I will conclude by repeating some of my learning from a recent book I edited using a multi-disciplinary approach in understanding restorative justice. There I said: "Try and visualize the word ‘justice’ or even ‘criminal justice’. When applying the test of using search engines, my hits rendered the same images that were in my mind. These were: the balanced scales of justice, the blindfolded Greek Goddess Themis (again holding the balanced scales of justice and a sword), holding hands or a fist. Reflecting on the findings of this homemade test, I argue that most of us visualize justice in this way simply because we view it as virtue, a value-based notion, a higher purpose and an honourable goal that can give essence to our life paths and sacrifices. My brain did not visualize justice in the form of prisons, courts, suited white men or ministries and politicians. I believe, that our brains deny diminishing justice to an image anything less than a representation of a higher existence. And yet, when an injustice takes place, we instantly visualize prison bars, tall walls, courtrooms and lawyers. By extension, this basic test made me think about the essence of restorative justice. Trying to visualize restorative justice, I did not capture any images of suited mediators, signed agreements or formalized registries and structures. I saw holding hands, circles of people deep in their emotions, shaking hands and people hugging. Maybe this is because the goals and processes of restorative justice are found in relations, emotions and shared values." I cannot imagine a world where our sense of justice is measured by how much we save when processing "offenders" or indeed how many contracts we delivered successfully in the name of restorative justice.
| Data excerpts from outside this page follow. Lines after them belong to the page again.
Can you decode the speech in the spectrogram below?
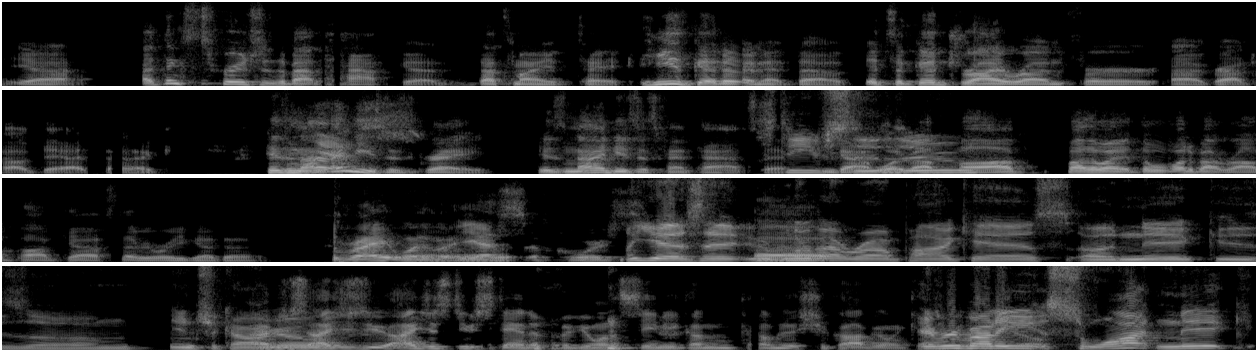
yeah. I think Scrooge is about half good. That's my take. He's good in it though. It's a good dry run for uh, Groundhog Day. I think his '90s Yes. is great. His '90s is fantastic. Steve you got what about Bob? By the way, the What About Rob podcast everywhere you go to. Right? What Uh, about yes, of course. Yes. uh, what Uh, about Rob podcast? Uh, Nik is um in I Chicago. just I just do I just do stand up. If you want to see me, come come to Chicago and catch me Everybody, SWAT Nik.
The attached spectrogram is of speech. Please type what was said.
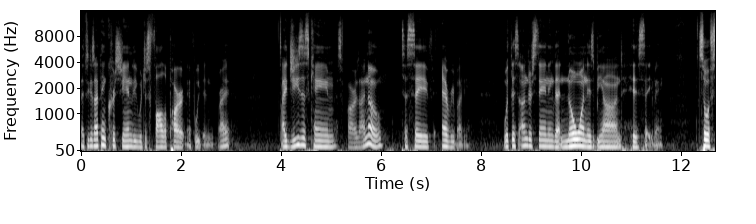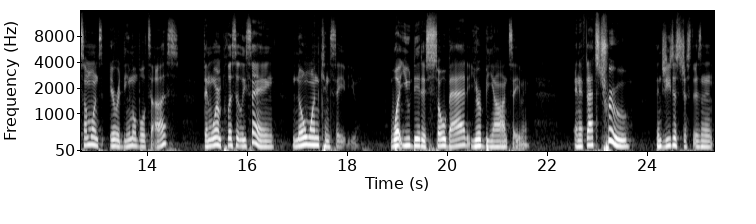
it's because I think Christianity would just fall apart if we didn't, right? Like Jesus came, as far as I know, to save everybody, with this understanding that no one is beyond his saving. So if someone's irredeemable to us, then we're implicitly saying no one can save you. What you did is so bad, you're beyond saving. And if that's true, then Jesus just isn't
I take responsibility in what has gone wrong at home and hope that we can all learn from what many indigenous and aboriginal communities tried to teach us.
Comments below are welcome!
Theo Gavrielides | @TGavrielides | T.Gavrielides@rj4all.info